#### [Work instruction]
Where the word "spectrograms" occurs in a line of the listing, please copy the line.

#### [Supplied data]
......

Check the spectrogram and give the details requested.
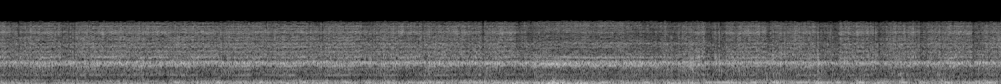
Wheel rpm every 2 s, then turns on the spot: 110, 120, 110, 120, 120.
none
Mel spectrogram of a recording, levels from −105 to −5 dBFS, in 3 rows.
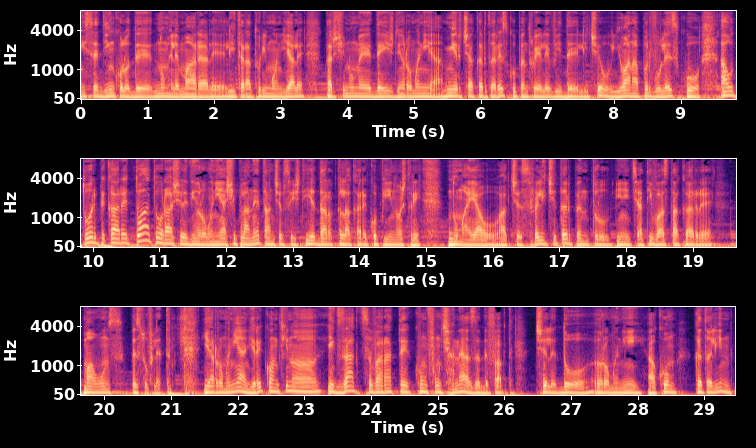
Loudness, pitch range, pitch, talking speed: -17 LUFS, 90-110 Hz, 100 Hz, 145 wpm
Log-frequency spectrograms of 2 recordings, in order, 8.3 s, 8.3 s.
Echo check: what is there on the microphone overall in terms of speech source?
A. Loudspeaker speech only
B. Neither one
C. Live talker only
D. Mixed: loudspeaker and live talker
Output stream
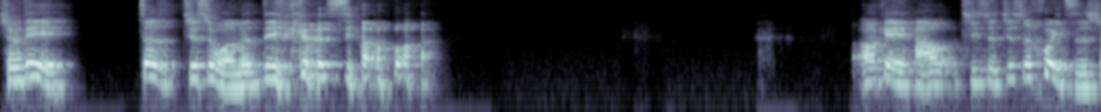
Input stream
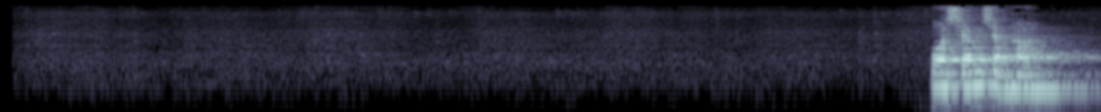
C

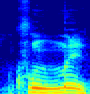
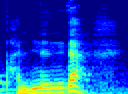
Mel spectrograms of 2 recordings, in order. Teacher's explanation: 조음 방법이 바뀐 거죠. 조음 방법은 바뀌는데 조음의 위치는 바뀌지 않습니다. 조음의 위치는 기억이 여린 입천장 소리인데 여린 입천장이면서 비음인 이응으로 바뀌었고요. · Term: 비음화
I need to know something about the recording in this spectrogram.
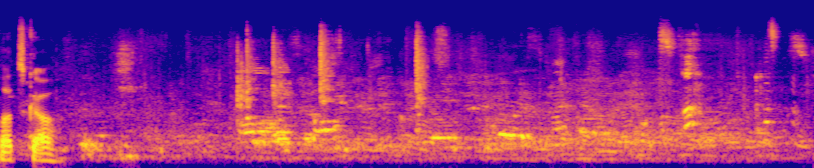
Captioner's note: attendees speaking faintly and laughing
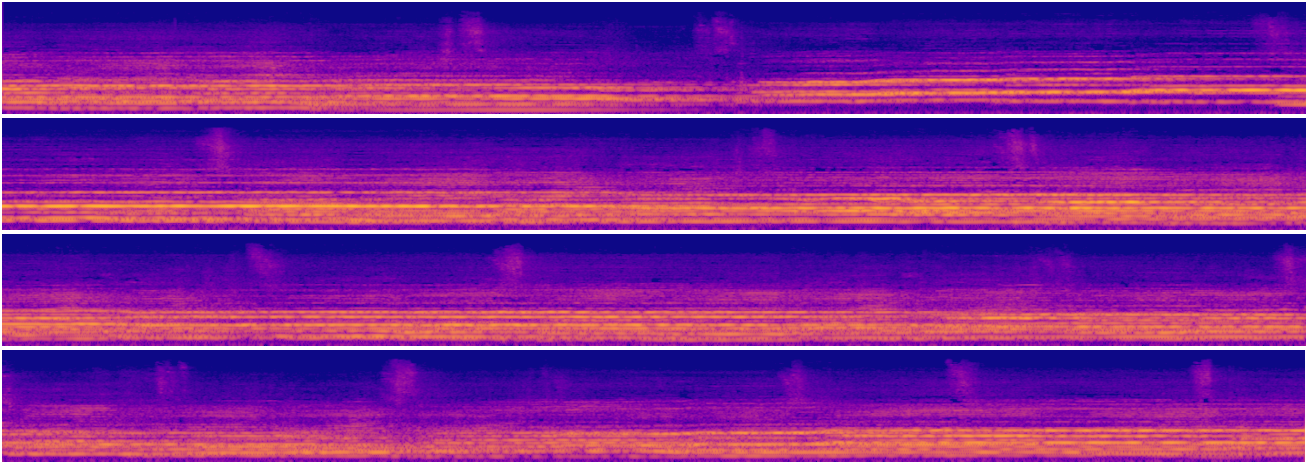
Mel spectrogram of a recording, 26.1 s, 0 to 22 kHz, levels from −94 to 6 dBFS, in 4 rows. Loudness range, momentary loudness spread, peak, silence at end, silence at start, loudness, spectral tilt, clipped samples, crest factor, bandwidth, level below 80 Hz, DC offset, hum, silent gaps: 10 LU; 12 LU; -4 dBFS; 0 s; 0 s; -21 LUFS; -6 dB/octave; under 0.1%; 16 dB; 11.5 kHz; -68 dBFS; under 0.1%; none; none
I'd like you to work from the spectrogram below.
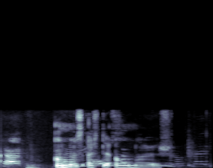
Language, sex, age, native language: Icelandic, female, 10, Icelandic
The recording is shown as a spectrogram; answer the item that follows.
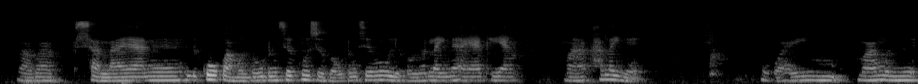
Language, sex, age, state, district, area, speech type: Bodo, female, 45-60, Assam, Kokrajhar, rural, spontaneous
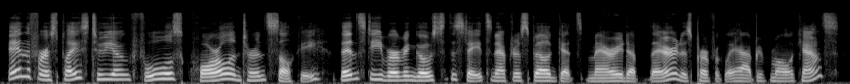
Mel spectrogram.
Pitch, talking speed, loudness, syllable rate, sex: 195 Hz, 235 wpm, -18 LUFS, 5.7 syllables/s, female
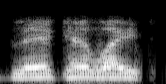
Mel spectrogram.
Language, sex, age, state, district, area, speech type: Urdu, male, 18-30, Uttar Pradesh, Rampur, urban, conversation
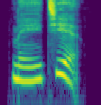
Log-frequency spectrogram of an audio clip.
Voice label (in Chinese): "媒介", Chinese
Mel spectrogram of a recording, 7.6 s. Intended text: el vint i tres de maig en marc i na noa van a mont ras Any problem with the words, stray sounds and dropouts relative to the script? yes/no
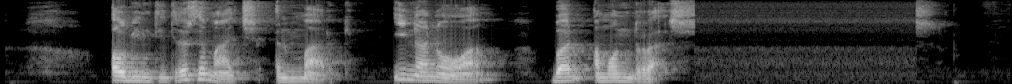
no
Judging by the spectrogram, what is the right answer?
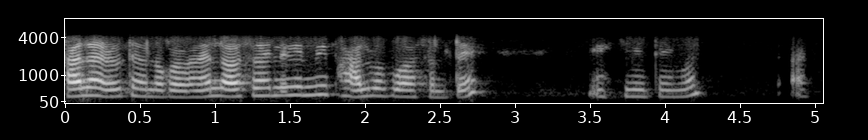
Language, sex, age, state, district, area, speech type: Assamese, female, 18-30, Assam, Darrang, rural, conversation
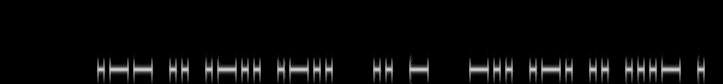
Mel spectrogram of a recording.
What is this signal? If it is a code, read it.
Morse code, heard as a keyed tone, about 21 wpm, 700 Hz. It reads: WILL IT DRIVE
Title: Sentences from Top 1000 Words - Review Part 2 - 20wpm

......

#### [Task solution]
Log-frequency spectrograms of 2 recordings, in order, 8.3 s, 8.3 s.
Mel spectrograms of 2 recordings, in order. Teacher's explanation: 조음 방법이 바뀐 거죠. 조음 방법은 바뀌는데 조음의 위치는 바뀌지 않습니다. 조음의 위치는 기억이 여린 입천장 소리인데 여린 입천장이면서 비음인 이응으로 바뀌었고요. · Term: 비음화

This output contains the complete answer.